• ACTIVITY
From the line containing "I need the speech" through the end of the entries, please repeat every line exactly and nothing more; the pictures do not belong in the copy.
◇ ◇ ◇ ◇
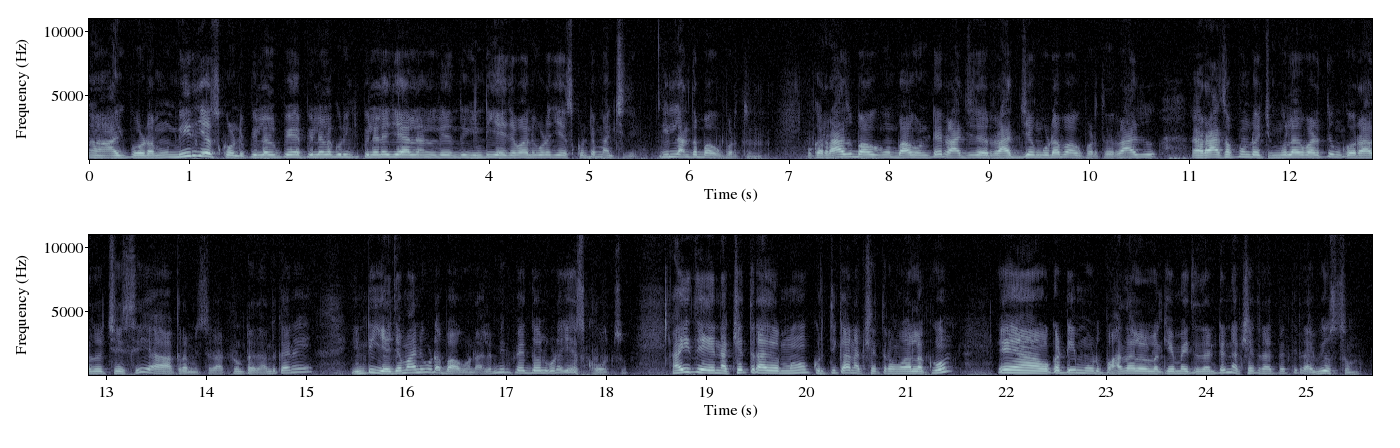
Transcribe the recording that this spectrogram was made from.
ఆగిపోవడము మీరు చేసుకోండి. పిల్లల పే- పిల్లల గురించి పిల్లలే చేయాలని లేదు ఇంటి యజమాని కూడా చేసుకుంటే మంచిది. ఇల్లు అంత బాగుపడుతుంది. ఒక రాజు బాగు బాగుంటే రాజ్య రాజ్యం కూడా బాగుపడుతుంది. రాజు ఆ వచ్చి మూలగ పడితే ఇంకో రాజు వచ్చేసి ఆక్రమిస్తాడు. అట్లుంటుంది. అందుకని ఇంటి యజమాని కూడా బాగుండాలి. మీరు పెద్దోళ్ళు కూడా చేసుకోవచ్చు. అయితే నక్షత్రము కృతికా నక్షత్రం వాళ్ళకు ఒకటి మూడు పాదాలకి ఏమవుతుందంటే నక్షత్రాధిపతి రవి వస్తుండు.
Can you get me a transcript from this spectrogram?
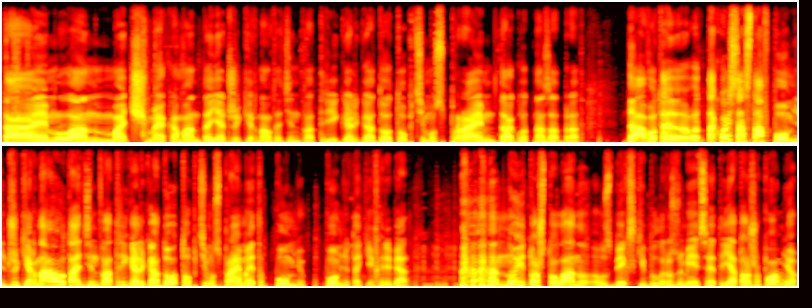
таймлан матч? Моя команда, я Джаггернаут 1-2-3, Гальгадот, Оптимус Прайм. Да, год назад, брат. Да, вот, э, вот такой состав помню. Джаггернаут, 1-2-3, Гальгадот, Оптимус Прайм. Это помню. Помню таких ребят. ну и то, что лан узбекский был, разумеется, это я тоже помню.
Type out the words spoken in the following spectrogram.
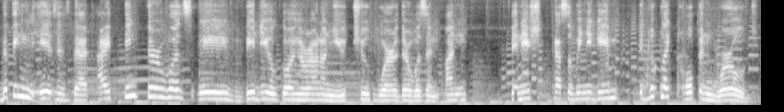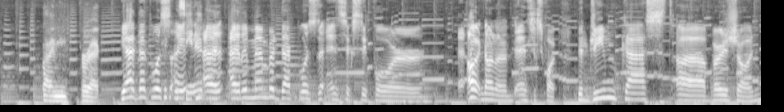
The thing is, is that I think there was a video going around on YouTube where there was an unfinished Castlevania game. It looked like open world, if I'm correct. Yeah, that was. I, seen it? I, I remember that was the N64. Oh no no the N64. The Dreamcast uh, version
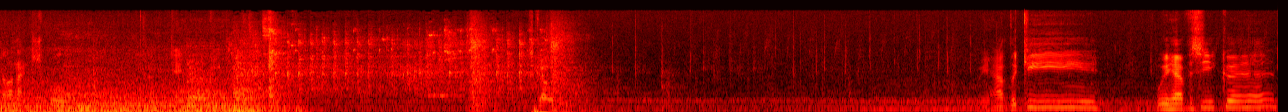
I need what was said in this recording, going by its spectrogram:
Not an actual dead people. Let's go. We have the key. We have a secret.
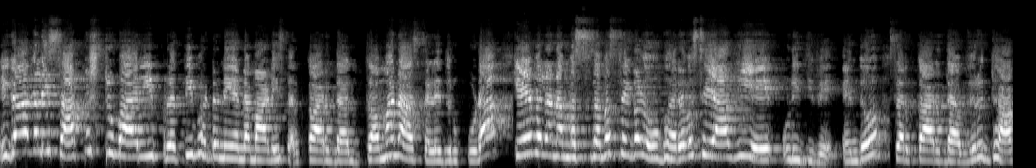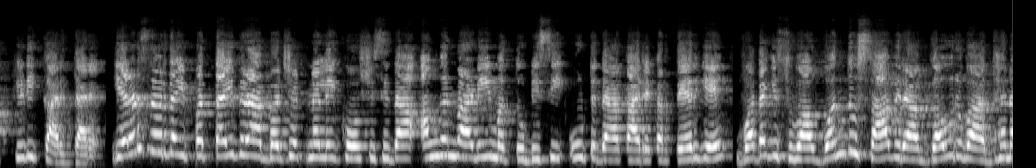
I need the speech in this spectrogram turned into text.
ಈಗಾಗಲೇ ಸಾಕಷ್ಟು ಬಾರಿ ಪ್ರತಿಭಟನೆಯನ್ನ ಮಾಡಿ ಸರ್ಕಾರದ ಗಮನ ಸೆಳೆದರೂ ಕೂಡ ಕೇವಲ ನಮ್ಮ ಸಮಸ್ಯೆಗಳು ಭರವಸೆಯಾಗಿಯೇ ಉಳಿದಿವೆ ಎಂದು ಸರ್ಕಾರದ ವಿರುದ್ಧ ಕಿಡಿಕಾರಿದ್ದಾರೆ. ಎರಡ್ ಸಾವಿರದ ಇಪ್ಪತ್ತೈದರ ಬಜೆಟ್ನಲ್ಲಿ ಘೋಷಿಸಿದ ಅಂಗನವಾಡಿ ಮತ್ತು ಬಿಸಿ ಊಟದ ಕಾರ್ಯಕರ್ತೆಯರಿಗೆ ಒದಗಿಸುವ ಒಂದು ಸಾವಿರ ಗೌರವ ಧನ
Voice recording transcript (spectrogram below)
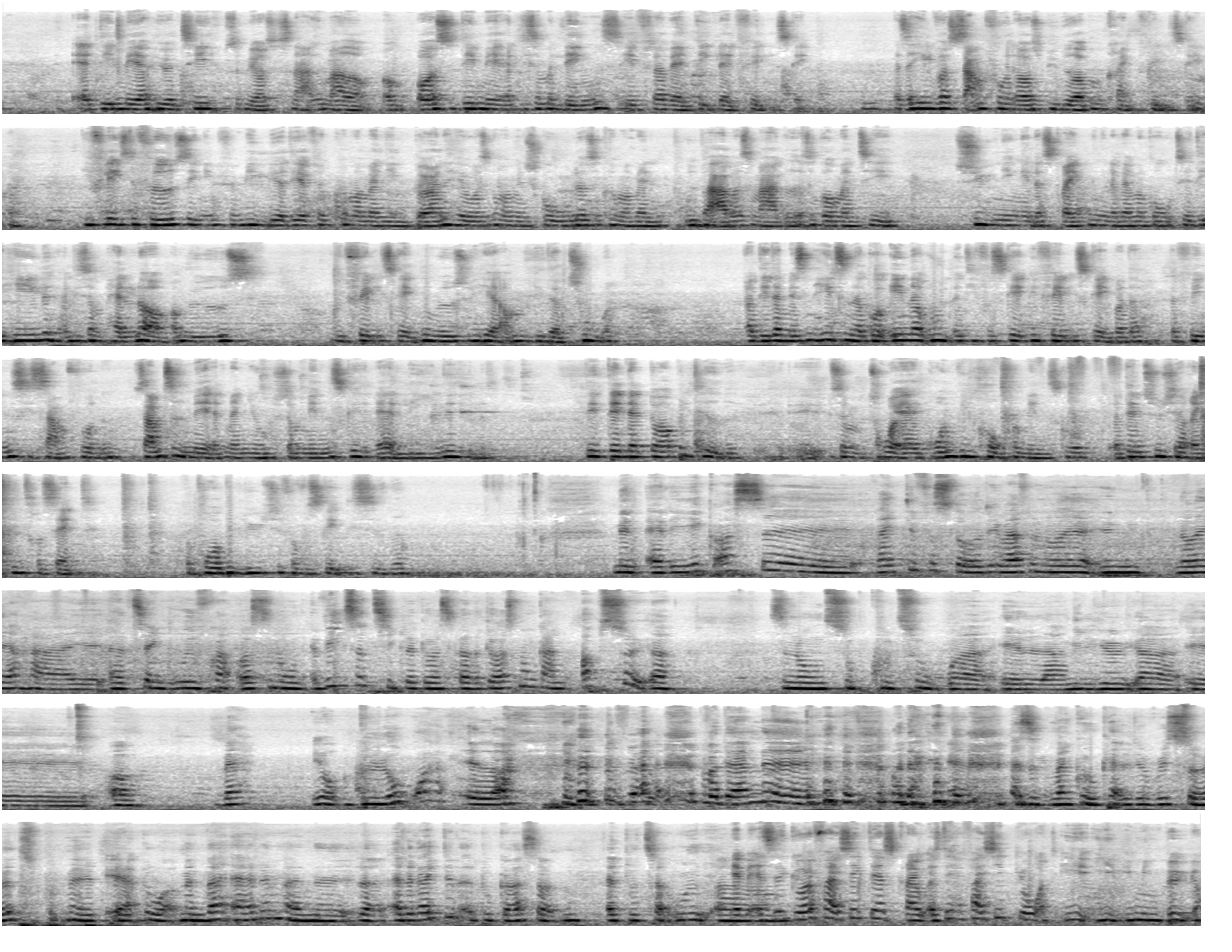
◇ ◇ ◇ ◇
• RESPONSE AREA
I need the speech in this spectrogram turned into text.
ಈಗಾಗಲೇ ಸಾಕಷ್ಟು ಬಾರಿ ಪ್ರತಿಭಟನೆಯನ್ನ ಮಾಡಿ ಸರ್ಕಾರದ ಗಮನ ಸೆಳೆದರೂ ಕೂಡ ಕೇವಲ ನಮ್ಮ ಸಮಸ್ಯೆಗಳು ಭರವಸೆಯಾಗಿಯೇ ಉಳಿದಿವೆ ಎಂದು ಸರ್ಕಾರದ ವಿರುದ್ಧ ಕಿಡಿಕಾರಿದ್ದಾರೆ. ಎರಡ್ ಸಾವಿರದ ಇಪ್ಪತ್ತೈದರ ಬಜೆಟ್ನಲ್ಲಿ ಘೋಷಿಸಿದ ಅಂಗನವಾಡಿ ಮತ್ತು ಬಿಸಿ ಊಟದ ಕಾರ್ಯಕರ್ತೆಯರಿಗೆ ಒದಗಿಸುವ ಒಂದು ಸಾವಿರ ಗೌರವ ಧನ
Voice recording transcript (spectrogram below)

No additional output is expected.